Does everything you do feel like it has hidden pitfalls?
Are you surprised by good news, and constantly expecting bad news?
In short, are you always waiting for the other shoe to drop?
I sure am. Not as much anymore–not nearly as much–but it’s still a bad habit of mine.
Because that’s what self-doubt is: A habit.
Instead of worrying about what could go wrong, or the mistakes you haven’t even made yet, why not think about the hundreds of other things that you did do right?
Successes never stick in your memory as much as failures, but that doesn’t negate the fact that your successes still happened.
I think about this because things are going well in my professional life. Really well. I’m starting to achieve some level of mastery. I’m starting to, for the first time in my legal career, shake the imposter syndrome, that is:

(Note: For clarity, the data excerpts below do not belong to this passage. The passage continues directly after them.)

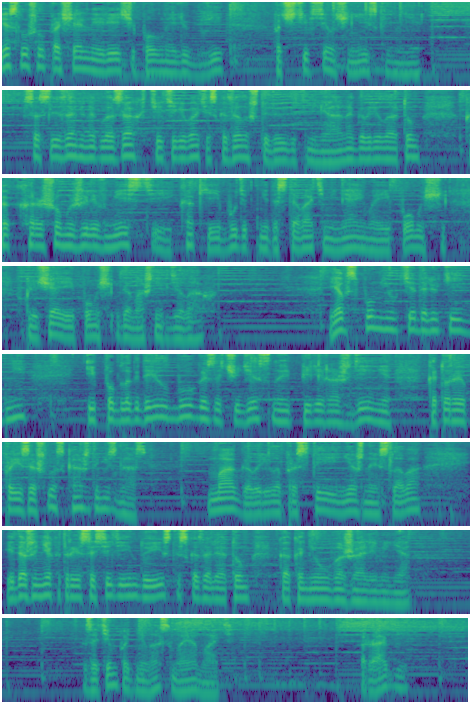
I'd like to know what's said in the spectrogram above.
Я слушал прощальные речи, полные любви, почти все очень искренние. Со слезами на глазах тетя Ревати сказала, что любит меня. Она говорила о том, как хорошо мы жили вместе и как ей будет недоставать меня и моей помощи, включая и помощь в домашних делах. Я вспомнил те далекие дни и поблагодарил Бога за чудесное перерождение, которое произошло с каждым из нас. Ма говорила простые и нежные слова, и даже некоторые соседи-индуисты сказали о том, как они уважали меня. Затем поднялась моя мать. «Раби,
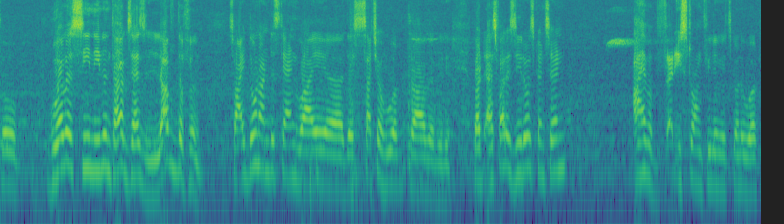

high-achieving individuals marked by an inability to internalize their accomplishments and a persistent fear of being exposed as a “fraud.” Despite external evidence of their competence, those exhibiting the syndrome remain convinced that they are frauds and do not deserve the success they have achieved. Proof of success is dismissed as luck, timing, or as a result of deceiving others into thinking they are more intelligent and competent than they believe themselves to be.
I’ve always felt this way, even as a musician, when I’d have a successful recital, or pass an audition, or play a really good show, and people would compliment my playing even though I thought I was pretty bad.
“Are they just saying this to make me feel better?” I’d think. “Are they being nice?”
Why did I think this?
Who knows? I’m no psychoanalyst. Bad experiences growing up? Certain overbearing people inculcating a sense of self-loathing?
At the end of the day, though, WHO CARES?
My message is this: We’re all imperfect, and we’re all going to screw up. Don’t let the past ruin your life.
Personally, being religious, I also put my trust in God. This might not be your bag, and that’s fine.
The point is this: Anything you can use to help ease your anxieties–short of drugs, which I never recommend–should be used.
I’ve found that soliciting feedback from colleagues and supervisors does wonders to ease anxieties. Because if you are on the wrong track, they can let you know before those thing do become real issues.
And if the other shoe does drop? Oh well. There are few mistakes in life that can’t be fixed.
Here’s one final thing to keep in mind:
Maybe, just maybe, you really are good at what you do.
And check out my Instagram here.